And it was the Indian stock market that led the way, turning in the best performance of any of the markets we cover in our monthly bulletin. It was up 14% in April to end the month at 33,718. The Brazilian market was up 10% to 80,506, while the Russian stock market rose 6% to close at 2,651.
April got off to the worst possible start for beer drinkers, with news that up to 50m pints of beer could go to waste if lockdown lasts until the summer. The estimate was made by the Campaign for Real Ale (CAMRA), based on the amount of beer the UK’s 39,000 pubs will have in their cellars and the length of time it takes to turn bad. Tom Stainer, chief executive of CAMRA, told the BBC it was “a tragic waste.”

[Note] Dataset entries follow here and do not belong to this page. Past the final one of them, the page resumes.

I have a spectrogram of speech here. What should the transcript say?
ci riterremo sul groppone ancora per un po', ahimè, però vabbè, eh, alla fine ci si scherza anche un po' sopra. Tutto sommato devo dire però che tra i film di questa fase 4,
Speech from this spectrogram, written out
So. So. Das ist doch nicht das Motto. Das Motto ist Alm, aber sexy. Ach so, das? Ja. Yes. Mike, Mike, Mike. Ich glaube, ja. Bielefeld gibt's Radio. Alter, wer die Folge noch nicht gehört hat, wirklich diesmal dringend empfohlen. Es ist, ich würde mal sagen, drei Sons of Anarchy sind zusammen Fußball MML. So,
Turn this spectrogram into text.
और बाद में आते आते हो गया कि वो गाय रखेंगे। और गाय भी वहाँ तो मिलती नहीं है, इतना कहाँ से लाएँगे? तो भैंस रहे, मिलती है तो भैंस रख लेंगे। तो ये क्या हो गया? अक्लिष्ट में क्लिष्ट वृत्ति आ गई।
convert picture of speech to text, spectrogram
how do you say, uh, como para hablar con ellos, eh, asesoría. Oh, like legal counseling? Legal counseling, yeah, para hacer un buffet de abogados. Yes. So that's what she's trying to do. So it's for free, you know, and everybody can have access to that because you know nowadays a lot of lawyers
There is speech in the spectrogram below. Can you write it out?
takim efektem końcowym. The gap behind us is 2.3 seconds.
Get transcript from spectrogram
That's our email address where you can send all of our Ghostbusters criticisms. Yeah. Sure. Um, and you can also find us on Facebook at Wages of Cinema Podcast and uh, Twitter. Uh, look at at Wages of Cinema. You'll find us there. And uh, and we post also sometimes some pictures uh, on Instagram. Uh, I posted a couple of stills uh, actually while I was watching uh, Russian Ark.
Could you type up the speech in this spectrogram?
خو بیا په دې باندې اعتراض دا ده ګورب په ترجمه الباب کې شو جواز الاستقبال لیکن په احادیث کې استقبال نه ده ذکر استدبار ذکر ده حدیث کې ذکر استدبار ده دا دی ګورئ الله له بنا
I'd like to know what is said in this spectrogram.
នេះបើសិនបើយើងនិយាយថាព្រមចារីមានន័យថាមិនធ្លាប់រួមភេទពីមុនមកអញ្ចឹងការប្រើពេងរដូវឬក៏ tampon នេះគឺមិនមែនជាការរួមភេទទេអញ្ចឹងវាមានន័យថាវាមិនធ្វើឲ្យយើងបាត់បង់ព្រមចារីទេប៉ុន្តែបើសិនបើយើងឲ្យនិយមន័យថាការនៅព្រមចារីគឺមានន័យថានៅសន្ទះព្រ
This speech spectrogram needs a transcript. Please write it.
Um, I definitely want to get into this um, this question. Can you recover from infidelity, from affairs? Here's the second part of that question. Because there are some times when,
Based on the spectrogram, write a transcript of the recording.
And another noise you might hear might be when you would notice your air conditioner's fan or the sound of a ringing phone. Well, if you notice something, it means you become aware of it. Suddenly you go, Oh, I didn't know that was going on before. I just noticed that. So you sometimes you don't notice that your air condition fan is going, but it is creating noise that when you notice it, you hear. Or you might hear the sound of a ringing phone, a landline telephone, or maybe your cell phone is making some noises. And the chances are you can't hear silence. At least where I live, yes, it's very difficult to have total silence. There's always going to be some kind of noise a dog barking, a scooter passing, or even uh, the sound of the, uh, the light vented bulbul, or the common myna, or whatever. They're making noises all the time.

April wasn’t a month that went terribly well for Brant Walker either. Brant is the mayor of Alton, a small town in Illinois with a population of just under 30,000.There were widespread reports of residents ignoring lockdown and social distancing, so Mayor Walker quickly ordered the local police to ‘vigorously enforce’ the rules.
The next day, Alton’s finest broke up a party at the town’s Hiram’s Tavern, with revellers “clearly disregarding” the Mayor’s executive order. One of those at the illicit party was a lady called Shannon – unfortunately, Mayor Walker’s wife. “I am embarrassed and apologise to the citizens of Alton,” said the mayor in a statement. “My wife … showed a stunning lack of judgement.”
Oh to be a fly on Mr and Mrs Walker’s kitchen wall…
And quite possibly on the cucina wall of Signore and Signora Faggiani as well. Bored with lockdown, Fabio Faggiani decided to run a full marathon, inside his apartment. He did this by running round his dining room table: completing the full distance of 26.2 miles meant that Fabio had to lap the table 2,800 times.
There is no word yet on whether Signora Faggiani was trying to watch television at the time. Or, indeed, on whether the people in the apartment below were cheering Fabio on.
We might, in previous bulletins, have jokingly referred to Messrs Walker and Faggiani as ‘heroes.’ April brought us a real hero.
We refer, of course, to Captain Tom Moore, who wanted to walk 100 laps of his garden before his 100th birthday and, in so doing, perhaps raise a “bit of money for the NHS.” As we write this – very appropriately, on Tom’s 100th birthday – that ‘bit of money’ so far amounts to over £31m. Happy birthday, Colonel Tom: never was a promotion more richly deserved. We salute you!